Even if I had the inclination I couldn't afford to buy land, tools, seeds, or any of the other multitude of things required to start a farm. If you're interested in the adventures of someone who actually did make a serious try at it please go over to Gfid's blog North of Sanity where she's been describing a time more than 30 years ago when Canada still had some free land on offer. Her experience provides a very entertaining story about what most of us city bred types could hardly imagine doing.

What I am good for is doing all the things we're able to do with the support of modern conveniences. I can cook, clean, read, write, drive, draw, and even ride a bicycle. What I can't do is figure out how to save the world for future generations to enjoy, but if anything is ever going to change for the better, I think alienation is a good place to start. There's a lot worth being alienated from. You don't have to be ashamed of feeling alienated by a world filled with evil, stupidity,  greed,  and injustice. We've all fallen into the world as it is but if our children's children are to be free,  maybe imagining a different world - a world in which we would feel at home - is a good place to start.

Keep smiling.

Tuesday, November 1, 2011

little distractions

Before I say another thing I want to tell you just how grateful I have been for your wonderful and heartfelt reactions to my sad announcement that my friend had died. There are some people we encounter who actually define our lives by their presence in the world. Inger was and is one of those very rare individuals.

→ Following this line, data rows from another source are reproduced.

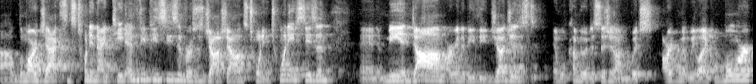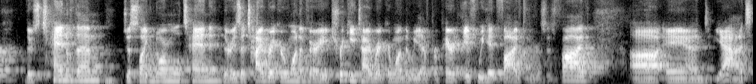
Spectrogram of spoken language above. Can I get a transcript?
uh, Lamar Jackson's 2019 MVP season versus Josh Allen's 2020 season. And me and Dom are going to be the judges, and we'll come to a decision on which argument we like more. There's 10 of them, just like normal 10. There is a tiebreaker one, a very tricky tiebreaker one that we have prepared if we hit five versus five. Uh, and yeah, that's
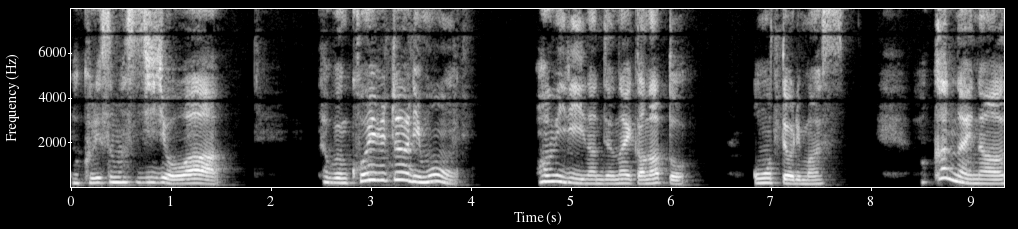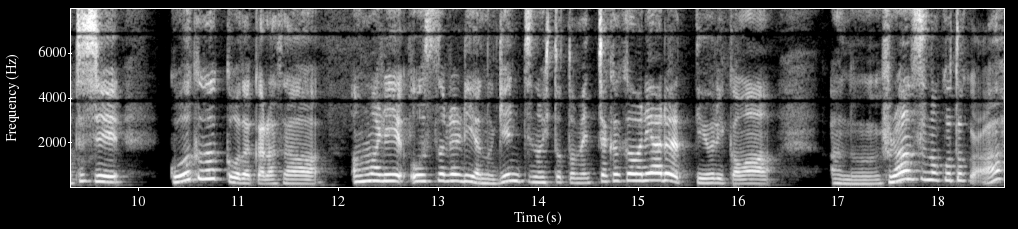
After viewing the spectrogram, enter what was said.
のクリスマス事情は、多分恋人よりもファミリーなんじゃないかなと思っております。わかんないな。私、語学学校だからさ、あんまりオーストラリアの現地の人とめっちゃ関わりあるっていうよりかは、あの、フランスの子とか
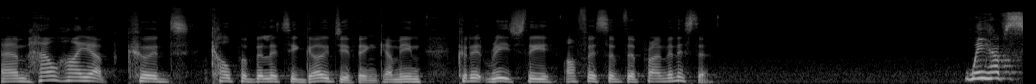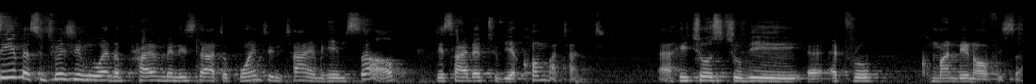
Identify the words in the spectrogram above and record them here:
um, how high up could culpability go, do you think? I mean, could it reach the office of the Prime Minister? We have seen the situation where the Prime Minister, at a point in time, himself decided to be a combatant. Uh, he chose to be a, a troop commanding officer.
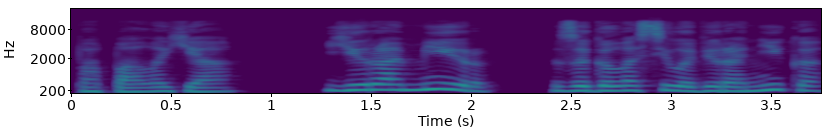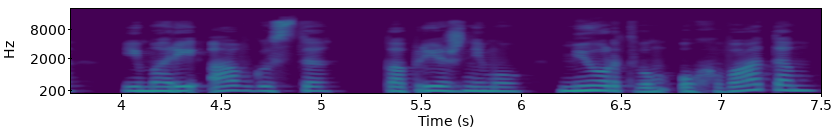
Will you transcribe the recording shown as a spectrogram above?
попала я. «Яромир!» – заголосила Вероника и Мари Августа, по-прежнему мертвым ухватом,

I finished this painting a couple of weeks ago and had been planning to show it to you in a new post at the time. Now it's the first and only thing I have available to show you at all so that's what I'll do. It's far from one of my best efforts but, even though the message isn't clear (even to me), it at least changed in mood from the drawing done in late summer when I was thinking about reflections. This one is more about the distractions that appear just as we're on the cusp of some momentous understanding. It seems to me that our lives are often more about the little things that distract us while we imagine we're making our way to larger goals.

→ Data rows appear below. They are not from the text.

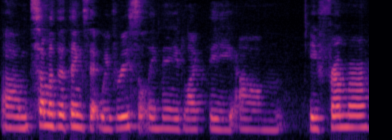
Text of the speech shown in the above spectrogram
um, some of the things that we've recently made, like the um, ephemera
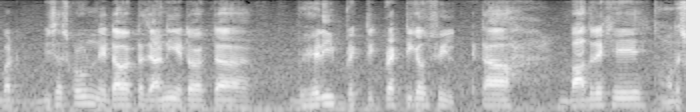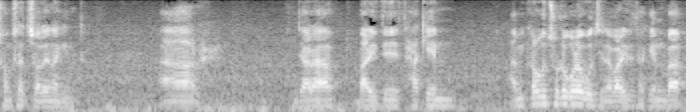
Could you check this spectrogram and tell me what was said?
বাট বিশ্বাস করুন, এটাও একটা জার্নি, এটাও একটা ভেরি প্র্যাকটিক প্র্যাকটিক্যাল ফিল্ড এটা বাদ রেখে আমাদের সংসার চলে না কিন্তু। আর যারা বাড়িতে থাকেন, আমি কাউকে ছোটো করে বলছি না, বাড়িতে থাকেন বা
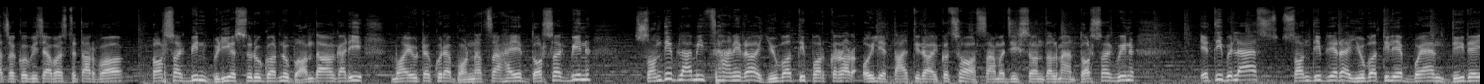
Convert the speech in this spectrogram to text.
आजको विषयवस्तुतर्फ। दर्शकबिन भिडियो सुरु गर्नुभन्दा अगाडि म एउटा कुरा भन्न चाहे। दर्शकबिन सन्दीप लामी छानेर युवती प्रकरण अहिले तातिरहेको छ। सामाजिक सञ्जालमा दर्शकबिन यति बेला सन्दीपले र युवतीले बयान दिँदै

There have been many interesting developments these past weeks in the world at large and I'm sure Crow will have a few things to say when he returns. Meanwhile, I'll gather my thoughts and my pencils and will make an effort to be verbal again.

Much love to you all.